“She was in costume and we didn’t know it,” Valdivieso said. “This is very shocking, but it’s not surprising. We are in a political and social environment right now where people are used to taking advantage of vulnerable communities and disadvantaged groups. Knowing that she may have lied about an identity, which is your identity, which is a disadvantaged identity, I wonder why she would do it.”

The allegations against her are still in their early stages, as her resignation happened only two weeks ago. The information in the post has yet to be corroborated by Sharp or anyone related to her. At one point, Sharp’s personal twitter account included the hashtag #Chicana in the bio. Professor of Africana Studies and English, Novian Whitsitt, articulated the significance of someone falsifying an ethnic identity.

“People of color or historically marginalized groups have established identities that allow them to resist systems of oppression,” Whitsitt said. “If a person from a majority culture is falsely identifying as a person of color, that really undermines the authenticity of the resistance by this historically marginalized group. This occurrence is highly problematic, especially if the person is indeed benefiting personally from this false identity.”
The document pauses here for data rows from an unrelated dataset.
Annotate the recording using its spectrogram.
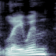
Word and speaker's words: Lewin: This is a Lewin Diaz, and it is Lewin. It's spelled Lewin, but pronounced Lewin.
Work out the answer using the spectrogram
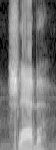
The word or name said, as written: slaba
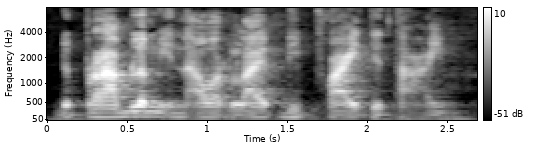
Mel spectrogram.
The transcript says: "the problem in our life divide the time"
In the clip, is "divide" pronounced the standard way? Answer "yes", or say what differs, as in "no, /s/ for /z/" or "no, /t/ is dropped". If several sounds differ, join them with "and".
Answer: no, /w/ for /v/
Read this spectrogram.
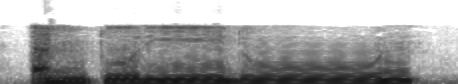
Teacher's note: قوله تعالى أم تريدون ميم ساكنة بعدها تاء، فحكم الميم الإظهار الشفوي، وترقق الراء المكسورة وصلا ووقفا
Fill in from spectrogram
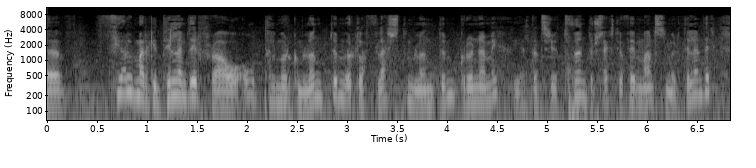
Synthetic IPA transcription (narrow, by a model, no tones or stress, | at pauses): fjœlmaɾcɪnt̪ʰɪlːɛmt̪ɪɾ̥fɾawo̰ːwt̪ʰalmœɾkʏmlœnt̪ʏmœɾklaflɛst̪ʏmlœnt̪ʏmkɾʏnamɪxjɛhɛlt̪ansjʏt̪ʰvœːhʏnt̪ɾʏ̥sɛkst̪ʰiɔfɪmːansːɛmɛɾʏt̪ʰɪlɛmt̪ɪɾ̥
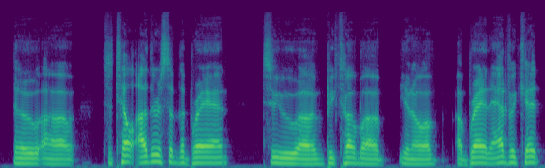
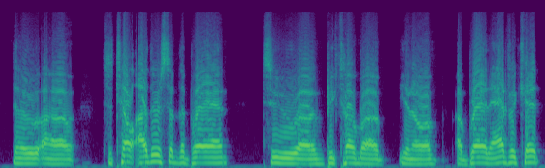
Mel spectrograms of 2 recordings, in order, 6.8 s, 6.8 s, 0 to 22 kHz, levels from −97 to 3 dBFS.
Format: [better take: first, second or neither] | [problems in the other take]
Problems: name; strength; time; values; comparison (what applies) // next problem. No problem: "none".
first | distortion; heavy; 16% of the sound clipped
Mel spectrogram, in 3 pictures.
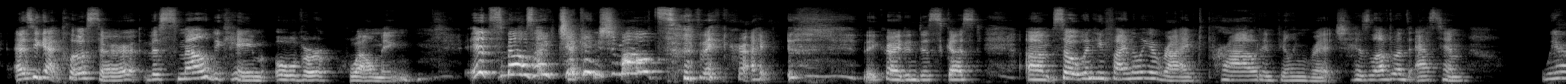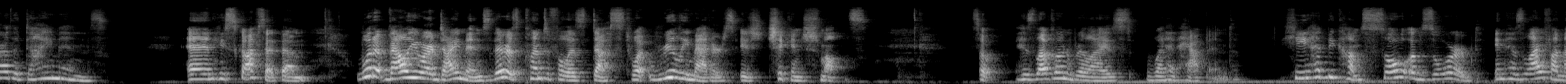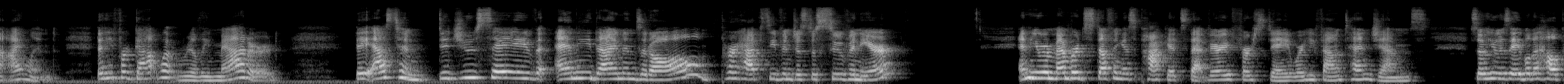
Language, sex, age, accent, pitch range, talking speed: English, female, 30-49, American, 185-280 Hz, 150 wpm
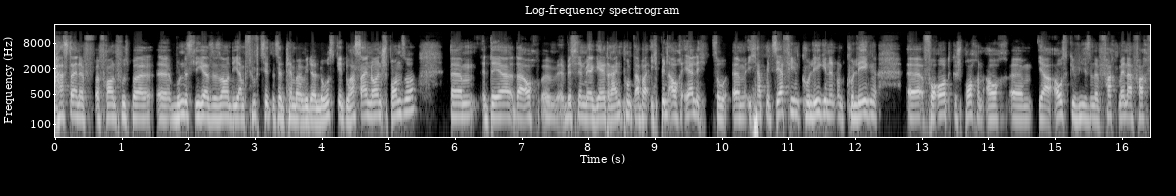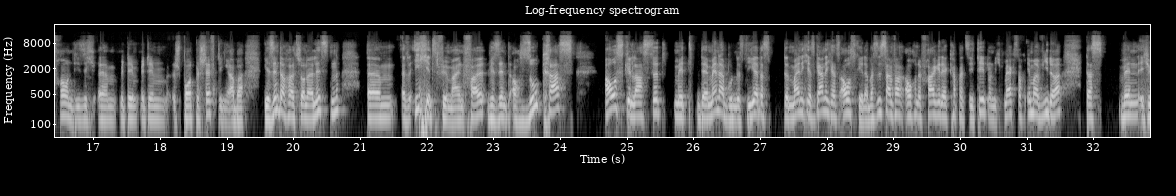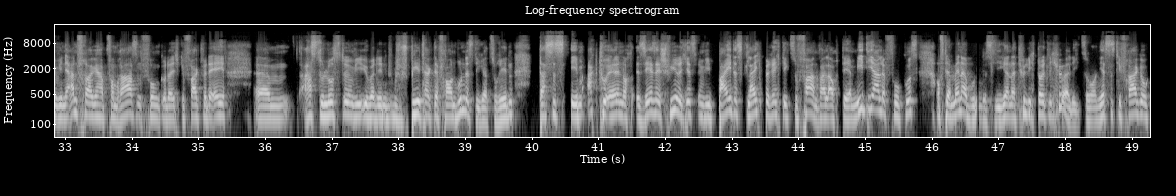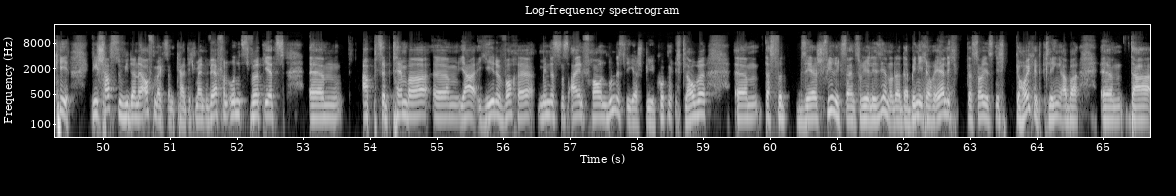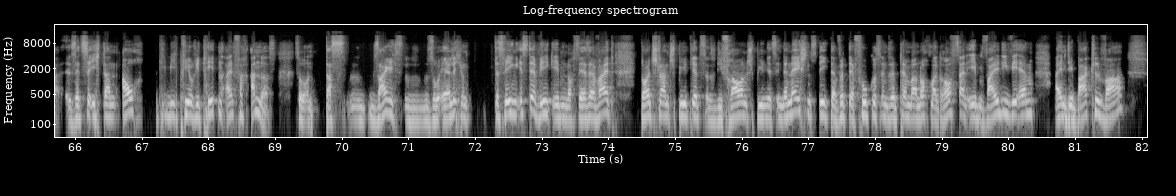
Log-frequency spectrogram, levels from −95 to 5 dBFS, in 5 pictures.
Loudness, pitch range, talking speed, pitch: -19 LUFS, 135-165 Hz, 195 wpm, 150 Hz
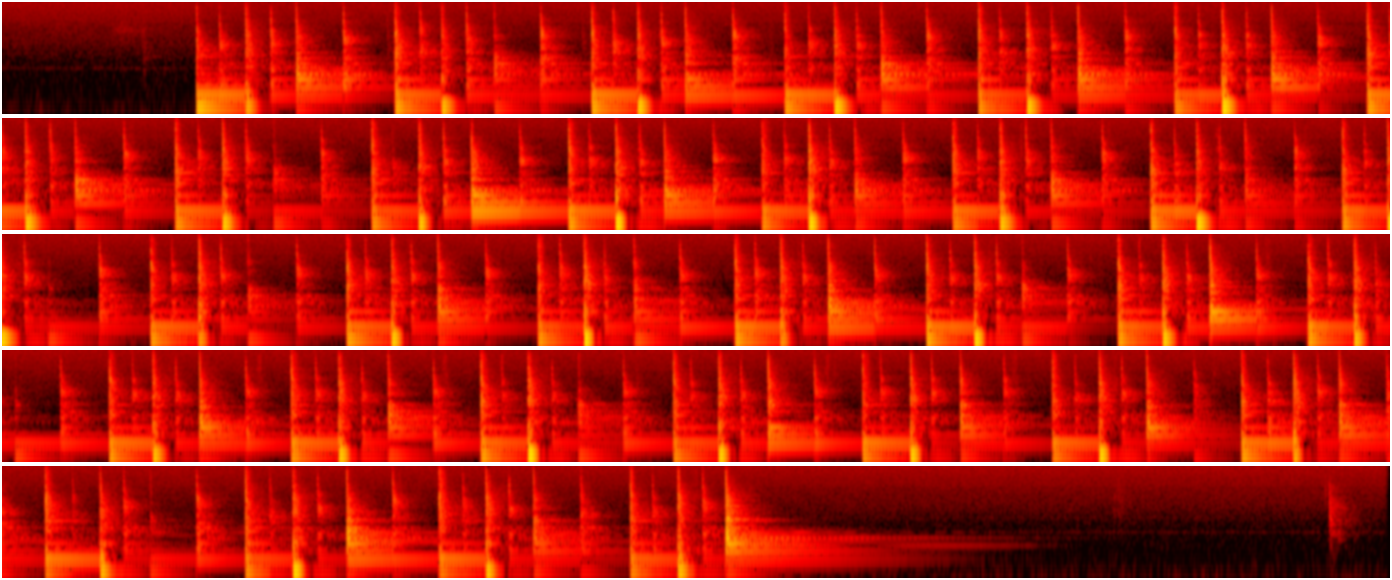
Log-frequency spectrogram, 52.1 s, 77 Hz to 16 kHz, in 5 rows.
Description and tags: bendir rhyhm-1
A simple rhythm on the bendir. Recorded with Zoom H2n and Sennheiser mic. No editing, no added effects. Might be useful as an fx.
The money will help to maintain the website:
bendir, drum, framedrum, rhythm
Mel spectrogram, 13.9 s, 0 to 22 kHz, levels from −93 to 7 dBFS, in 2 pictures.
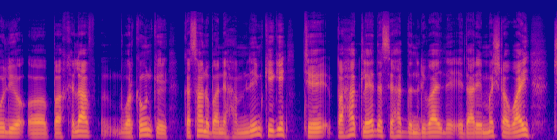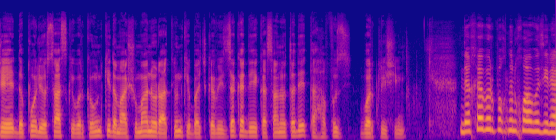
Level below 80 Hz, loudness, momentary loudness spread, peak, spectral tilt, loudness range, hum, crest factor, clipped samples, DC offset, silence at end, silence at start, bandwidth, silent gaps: -72 dBFS; -25 LUFS; 9 LU; -4 dBFS; -5.5 dB/octave; 3 LU; none; 22 dB; under 0.1%; under 0.1%; 0 s; 0 s; 14.5 kHz; none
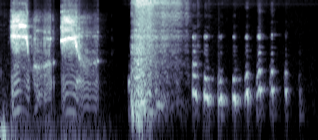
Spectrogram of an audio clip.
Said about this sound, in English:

The Luther community has expressed feelings of pain, disappointment, and betrayal over the possibility of these allegations being true. The only person who can be held responsible or offer an explanation of the allegations is Sharp herself. Given that identity can be fluid, it is crucial that information be confirmed by Sharp, or a close relative, before any alleged information is accepted as truth. What is known is that at some point, Sharp began to identify as Chicana. The exact timeline of her adoption of this identity and her reasoning behind doing so is unknown.

The President of Latines Unides, Evelyn Montoya (‘23) expressed the importance of having conversations about identity and being intentional about diversity.

“If you want to know where a person comes from, sit down with them and have a conversation, instead of assuming that because they look this way they are this,” Montoya said. “This also serves as a wake up call for Luther to include more diversity in its faculty and staff so that students can build relationships rather than question someone’s identity, and whether they can trust them.”

The other complexity of this controversy is that Sharp’s claimed Chicana identity is not visible, as she is white presenting. That said, it is exclusively Sharp’s word and birth records that can validate her Mexican-American ethnicity. All of this considered, Whitsitt voiced that Sharp is a person, first and foremost, and that we must try to understand the complexities of this situation.

“I believe that I can hold both of those positions at the same time,” Whitsitt said. “Recognizing the abstract sense in which this is ethically unacceptable, while also understanding the human dimension to this situation, and being willing to be sympathetic to the complex forces that were at work in her deciding that this was necessary to do.”

Many at Luther respected and admired Sharp, which leaves those who were close to her grappling with the impacts of these allegations. While many found this news disturbing and disappointing, there is another side to the story, and that is one that only Sharp can share.